Jesus said to his disciples:
“Gird your loins and light your lamps
and be like servants
who await their master’s return from a wedding,
ready to open immediately when he comes and knocks.
Blessed are those servants
whom the master finds vigilant on his arrival.
Amen, I say to you, he will gird himself,
have them recline at table, and proceed to wait on them.
And should he come in the second or third watch
and find them prepared in this way,
blessed are those servants.
Be sure of this:
if the master of the house had known
the hour when the thief was coming,
he would not have let his house be broken into.
You also must be prepared,
for at an hour you do not expect, the Son of Man will come.”
Not a frequent choice at all for funerals. Perhaps not the wisest inclusion for the OCF Lectionary. Really: our loved one may indeed have been surprised by the moment of death. And all may have seemed right between the person and God. But do we really know?
Even though my own father re-engaged his Christian faith on his deathbed, one family member had doubts, and remained upset about the possibility that maybe his repentance wasn’t sufficient. In a situation like that, a reading like this one from Luke might cause more upset among the mourners. It certainly won’t make a different for the deceased.

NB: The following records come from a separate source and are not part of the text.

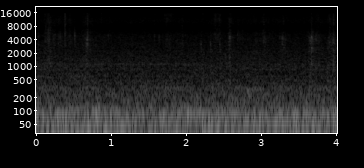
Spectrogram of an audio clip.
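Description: Near silence: room tone with a steady low hum and a few faint, scattered clicks.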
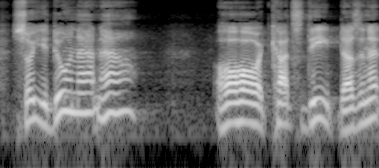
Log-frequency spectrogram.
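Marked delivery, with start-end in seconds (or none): 0.1-1.3 very soft, high, hushed half-whisper. Acting out the Holy Spirit's question about loving one's wife: half-whispering very softly. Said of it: "the Holy Spirit just whispers very, very softly".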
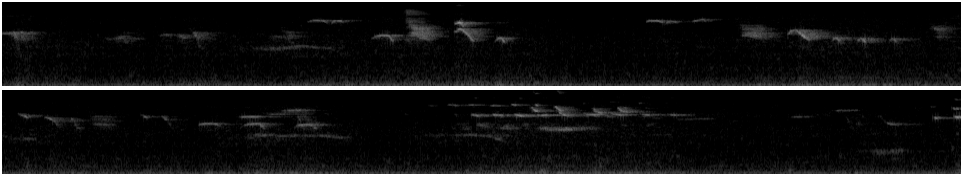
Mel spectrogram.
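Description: Faint birdsong: scattered short, high chirps and calls, with a rapid trill about eleven seconds in.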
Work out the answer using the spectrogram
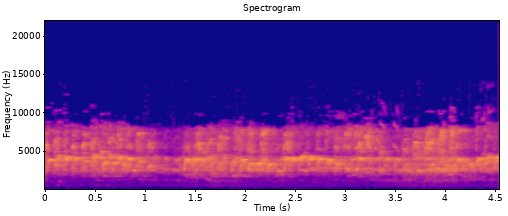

That said, the message about being prepared is obviously a needful one for Christian believers. The serious question is: when to preach it?